Bob is currently a tenured professor of Management Science at the Stanford Engineering School. His most recent release (co-written with collaborator Huggy Rao), “Scaling up Excellence: Getting to More without Settling for Less” is a must-read for anyone willing to face the rigors and challenges of growth head-on.
Robert Sutton has spent the past seven years learning how to “scale up excellence” in organizations of all shapes, sizes, colors and qualities, so do yourself the service of watching this episode and light a fire you can give to someone else in an effort to inspire.
It’s not every day when I get the profile of a potential guest and know within 15 seconds that this is a person I would love to get in the interview chair. That’s exactly what happened with Tim Grover. This is a man who is behind not just some of the legends of basketball, but the man behind the icon that is Michael Jordan. To call him “just” (more on that in the episode) a trainer is to do the man and yourself a disservice.
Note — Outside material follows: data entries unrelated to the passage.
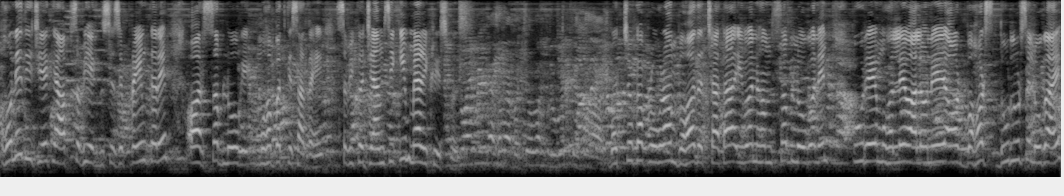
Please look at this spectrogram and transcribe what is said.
होने दीजिए कि आप सभी एक दूसरे से प्रेम करें और सब लोग एक मोहब्बत के साथ रहें सभी को जैमसी की मैरी क्रिसमस बच्चों का प्रोग्राम बहुत अच्छा था इवन हम सब लोगों ने पूरे मोहल्ले वालों ने और बहुत दूर दूर से लोग आए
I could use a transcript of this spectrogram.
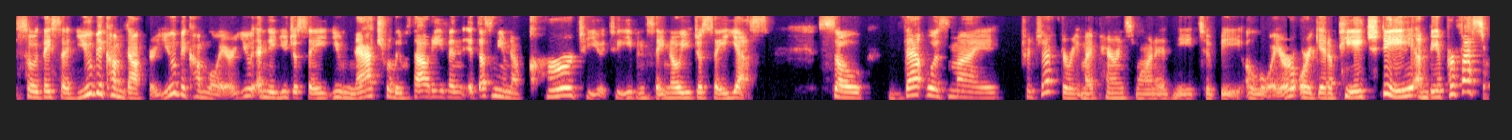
so they said you become doctor, you become lawyer, you and then you just say you naturally without even it doesn't even occur to you to even say no, you just say yes. So that was my trajectory. My parents wanted me to be a lawyer or get a PhD and be a professor.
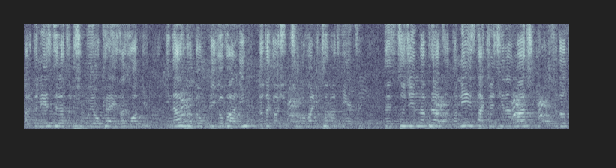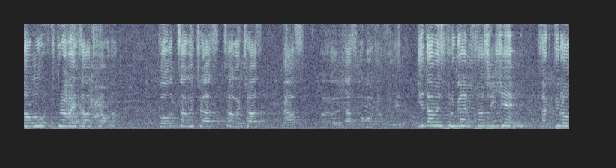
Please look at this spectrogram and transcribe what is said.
ale to nie jest tyle, co przyjmują kraje zachodnie. I nas będą obligowali do tego, abyśmy przyjmowali coraz więcej. To jest codzienna praca. To nie jest tak, że jest jeden marsz i do domu, sprawa jest załatwiona. To cały czas, cały czas nas, e, nas obowiązuje. Nie damy z plugami z naszej ziemi, za którą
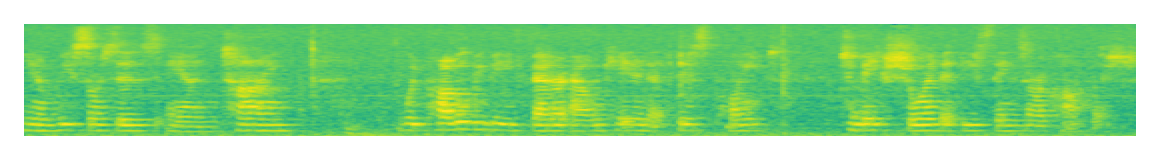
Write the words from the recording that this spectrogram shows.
you know, resources and time would probably be better allocated at this point to make sure that these things are accomplished,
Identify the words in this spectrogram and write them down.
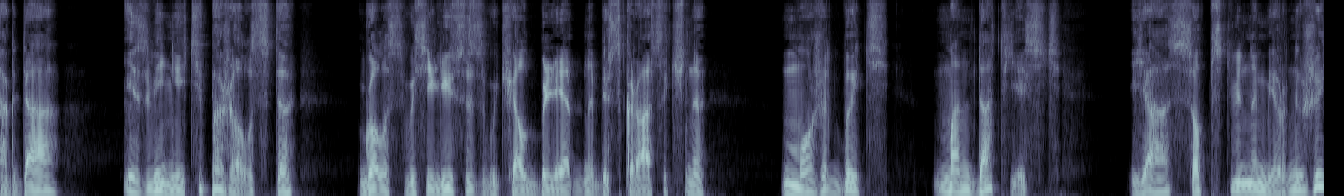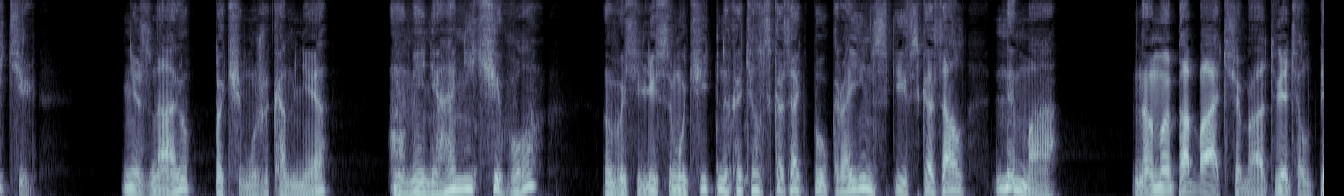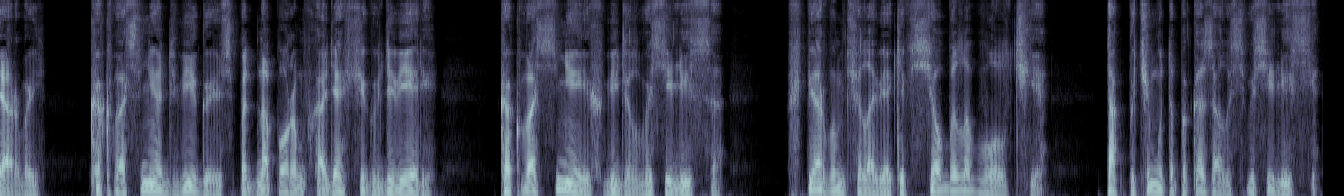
Тогда извините, пожалуйста. Голос Василисы звучал бледно, бескрасочно. Может быть, мандат есть? Я, собственно, мирный житель. Не знаю, почему же ко мне? У меня ничего. Василиса мучительно хотел сказать по-украински и сказал «нема». «Но мы побачим», — ответил первый, как во сне двигаясь под напором входящих в двери. Как во сне их видел Василиса. В первом человеке все было волчье. Так почему-то показалось Василисе.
Tim goes beyond physically preparing the world’s best athletes – he hones in and imparts the wisdom of mental preparedness to create what he calls “cleaners.”
His book, “Relentless,” reveals psychological insights into the nature of elite performance and will empower you to bring your game to the next level by being the sole proprietor of what’s expected of you. Tim is also the owner and CEO of Attack Athletics – a training center where legends go to become icons.
This is one of the most inspiring, exciting and genuinely passionate talks I’ve had with anyone. Tim’s energy is tough, direct and no bullshit. You may not like everything he says to you, but you’d be hard-pressed to call him wrong in his assessments. A truly incredible man, with a captivating story, Tim has elevated himself and his tranees beyond all expectations. It was my unmeasurable pleasure to dissect his infinite wisdom for 45 minutes. Trust me, these are some of the most important minutes you’ll spend this year.